There are shades of Romelu Lukaku in the way Estupiñán stumbles awkwardly when pressurised in possession, looking so unconvincing one minute before exploding into life and being sharp and ruthless when a chance presents itself.


Here are some examples where he showcases his eagerness to get into good positions in the final third and stretch the opposition defence, even when it looks as if he’s out of the picture, and is further evidence of the stamina he possesses.



As much as Tom Eaves was loved by many in East Yorkshire for his attitude and work rate under tough circumstances, and often with poor service, there is a clear disparity in the manner in which he leads the line from an opposing defender’s perspective, and the impact this had on the complexion of a lot of Hull’s games last season.


There are two types of target men in football: those who look intimidating and those who look intimidated. Eaves is closer to the latter, unable to put his height and stature to great use in the penalty area or brush defenders aside when carrying the ball or challenging for it. Estupiñán is most definitely the former.


Due to his size, speed and subsequent coverage of the pitch when closing down or running in behind, Estupiñán causes constant unrest. He’s hard to track but never far away, which plants the seed of doubt and leads to panic, something that Hull rarely provoked from the opposition last term.


This tends to be most prominent in the penalty area as well, especially when both teams are anticipating a cross. Where Eaves is quite stagnant and unable to react to the way an attack is unfolding out wide to get himself into an optimal scoring position, Estupiñán reads the game well to execute when and where to find half a yard of space in order to generate direction and power in headers.


The clips above highlight the authority Estupiñán has in crowded penalty areas because of great anticipation and instincts in set-piece scenarios. Despite some of the headers being directed off target, it is his presence of mind and understanding of what team mates are going to produce in open play that is similarly eye-catching.


With the likes of Brandon Fleming and Ryan Longman in their ranks, the Tigers have some players capable of producing crosses to a more potent target, but they’ll need to find a replacement George Honeyman, who produced the team’s best crossing output and took a lot of their set pieces last season, to get the best out of Estupiñán.


Shota Arveladze’s men averaged 32% success from 16.3 crosses per 90 last season, which next to Vitória’s 31% success from 16.6 crosses demonstrates both teams’ prioritisation of attacking from wide and the similar quality in their output, only Vitória had a difference-maker to get on the end of those deliveries.

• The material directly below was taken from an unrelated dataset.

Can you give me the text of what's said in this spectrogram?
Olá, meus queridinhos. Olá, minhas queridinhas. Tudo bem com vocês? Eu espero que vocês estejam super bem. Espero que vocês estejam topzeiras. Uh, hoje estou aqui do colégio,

Above all, it is that factor that matters far more than any other. No centre forward managed more than five goals in either of Hull’s last two Championship seasons.

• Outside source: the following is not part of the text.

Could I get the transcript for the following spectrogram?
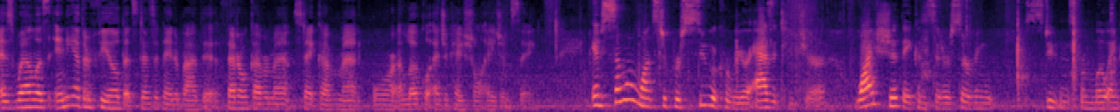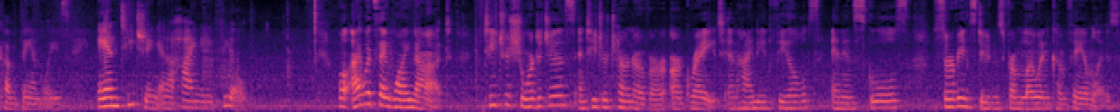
as well as any other field that's designated by the federal government, state government, or a local educational agency. If someone wants to pursue a career as a teacher, why should they consider serving students from low income families and teaching in a high need field? Well, I would say why not? Teacher shortages and teacher turnover are great in high need fields and in schools serving students from low income families.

Last campaign, Hull’s four most used out-and-out strikers – Eaves, Josh Magennis, Tyler Smith and Marcus Forss – scored nine combined. Even if Estupiñán wasn’t allowed to leave the opposition penalty area for 90 minutes every game, he’d be an upgrade on what the Tigers were working with.

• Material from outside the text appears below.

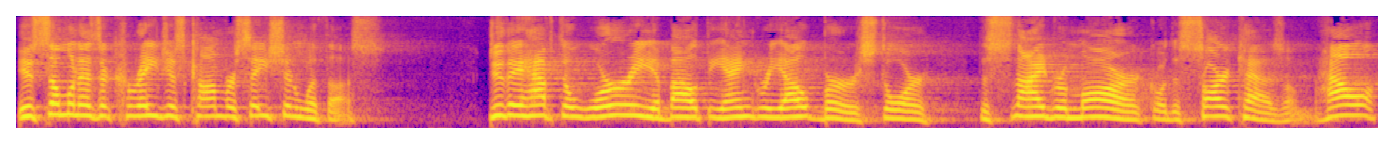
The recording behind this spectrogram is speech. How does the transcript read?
If someone has a courageous conversation with us, do they have to worry about the angry outburst or the snide remark or the sarcasm? How,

Player Analysis: Allahyar Sayyadmanesh


As a result, everything else that the Colombian offers is merely a bonus as long as he can consistently put the ball in the net. It’s a low-risk move for the Championship side with the potential for huge reward, and with a profile well-suited to the second tier and the type of forward that Hull sorely need, they can’t go far wrong with this signing.


In a year of many firsts for Hull City, a return to England’s first tier still feels far from reach. But with the arrival of Óscar Estupiñán on top of Jean Michaël Seri and Ozan Tufan among others, they don’t seem to be settling for second best. 


By: Brad Jones / @bradjonessport

Featured Image: @GabFoligno / Quality Sport Images / Getty Images